Segment Start: Data provided
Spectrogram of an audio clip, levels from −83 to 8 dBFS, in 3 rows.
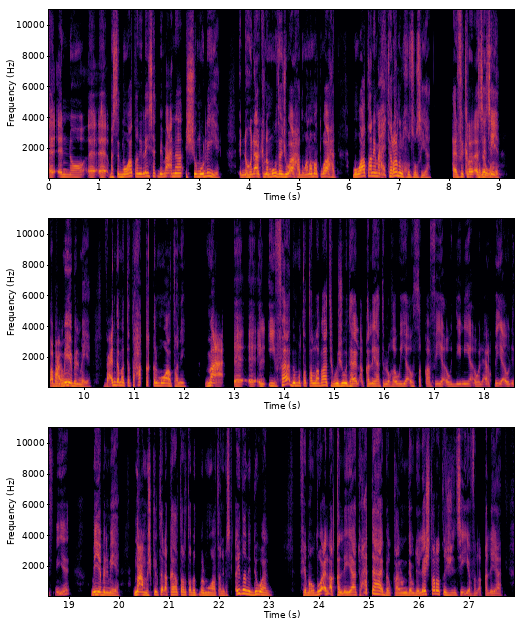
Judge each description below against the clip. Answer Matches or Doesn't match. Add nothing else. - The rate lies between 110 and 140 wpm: Matches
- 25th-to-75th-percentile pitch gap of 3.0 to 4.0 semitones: Doesn't match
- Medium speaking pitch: Matches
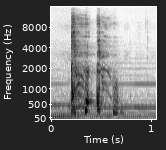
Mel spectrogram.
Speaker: Aduh, suaraku batuk teman-teman. karena memang lagi flu.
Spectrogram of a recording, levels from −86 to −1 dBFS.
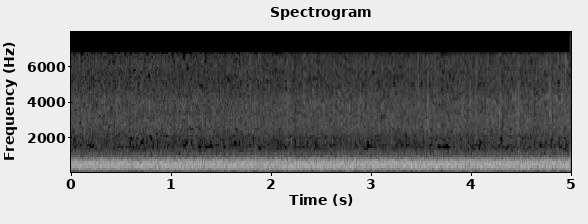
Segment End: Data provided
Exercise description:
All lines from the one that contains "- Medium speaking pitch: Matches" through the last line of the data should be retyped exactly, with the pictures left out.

Response:
- Medium speaking pitch: Matches
Mel spectrogram.
Speaker: Aduh, suaraku batuk teman-teman. karena memang lagi flu.
Spectrogram of a recording, levels from −86 to −1 dBFS.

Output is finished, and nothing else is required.